Many challenging research problems remain to be solved at all levels, from the physical link level through the network level, and all the way up to the system architecture and application software. The first dedicated research symposium on networks on chip was held at Princeton University, in May 2007. The second IEEE International Symposium on Networks-on-Chip was held in April 2008 at Newcastle University.
NoC development and studies require comparing different proposals and options. NoC traffic patterns are under development to help such evaluations. Existing NoC benchmarks include NoCBench and MCSL NoC Traffic Patterns.
Interconnect processing unitEdit
An interconnect processing unit (IPU) is a on-chip communication network with hardware and software components which jointly implement key functions of different system-on-chip programming models through a set of communication and synchronization primitives and provide low-level platform services to enable advanced features[which?] in modern heterogeneous applications[definition needed] on a single die.

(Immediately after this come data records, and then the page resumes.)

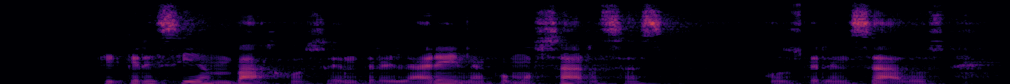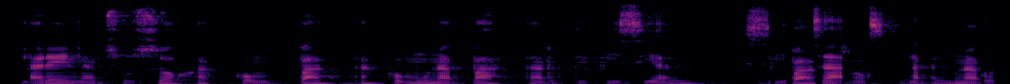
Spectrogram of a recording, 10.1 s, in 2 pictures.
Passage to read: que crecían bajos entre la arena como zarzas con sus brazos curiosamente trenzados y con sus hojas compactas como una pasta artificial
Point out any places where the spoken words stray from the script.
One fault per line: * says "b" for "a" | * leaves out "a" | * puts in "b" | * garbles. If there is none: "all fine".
* leaves out "sus brazos curiosamente"
* says "arena" for "con"
* garbles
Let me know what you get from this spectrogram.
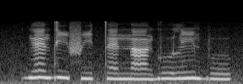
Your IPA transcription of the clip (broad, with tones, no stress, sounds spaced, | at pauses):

- Kundu, Santanu; Chattopadhyay, Santanu (2014). Network-on-chip: the Next Generation of System-on-Chip Integration (1st ed.). Boca Raton, FL: CRC Press. p. 3. ISBN 9781466565272. OCLC 895661009.
- "Balancing On-Chip Network Latency in Multi-Application Mapping for Chip-Multiprocessors". IPDPS. May 2014.
- NoCS 2007 website.
- On-Chip Networks Bibliography
- Inter/Intra-Chip Optical Network Bibliography-
- "NoC traffic". www.ece.ust.hk. Retrieved 2018-10-08.
- Marcello Coppola, Miltos D. Grammatikakis, Riccardo Locatelli, Giuseppe Maruccia, Lorenzo Pieralisi, "Design of Cost-Efficient Interconnect Processing Units: Spidergon STNoC", CRC Press, 2008, ISBN 978-1-4200-4471-3
- Kundu, Santanu; Chattopadhyay, Santanu (2014). Network-on-chip: the Next Generation of System-on-Chip Integration (1st ed.). Boca Raton, FL: CRC Press. ISBN 9781466565272. OCLC 895661009.
- Sheng Ma, Libo Huang, Mingche Lai, Wei Shi, Zhiying Wang (2014). Networks-on-Chip: From Implementations to Programming Paradigms (1st ed.). Amsterdam, NL: Morgan Kaufmann. ISBN 9780128011782. OCLC 894609116.
- Giorgios Dimitrakopoulos, Anastasios Psarras, Ioannis Seitanidis. Microarchitecture of Network-on-Chip Routers: A Designer's Perspective (1st ed.). New York, NY. ISBN 9781461443018. OCLC 890132032.
- Natalie Enright Jerger, Tushar Krishna, Li-Shiuan Peh. On-chip Networks (2nd ed.). San Rafael, California. ISBN 9781627059961. OCLC 991871622.
- DATE 2006 workshop on NoC
- NoCS 2007 - The 1st ACM/IEEE International Symposium on Networks-on-Chip
- NoCS 2008 - The 2nd IEEE International Symposium on Networks-on-Chip
- Cristian Grecu, Andrè Ivanov, Partha Pande, Axel Jantsch, Erno Salminen, Umit Ogras, Radu Marculescu, An Initiative towards Open Network-on-Chip Benchmarks, OCP-Ip white paper, 2007, [Online] http://www.ocpip.org/uploads/documents/NoC-Benchmarks-WhitePaper-15.pdf
- Jean-Jacques Lecler, Gilles Baillieu, Design Automation for Embedded Systems (Springer), "Application driven network-on-chip architecture exploration & refinement for a complex SoC", June 2011, Volume 15, Issue 2, pp 133–158, doi:10.1007/s10617-011-9075-5 [Online] http://www.arteris.com/hs-fs/hub/48858/file-14363521-pdf/docs/springer-appdrivennocarchitecture8.5x11.pdf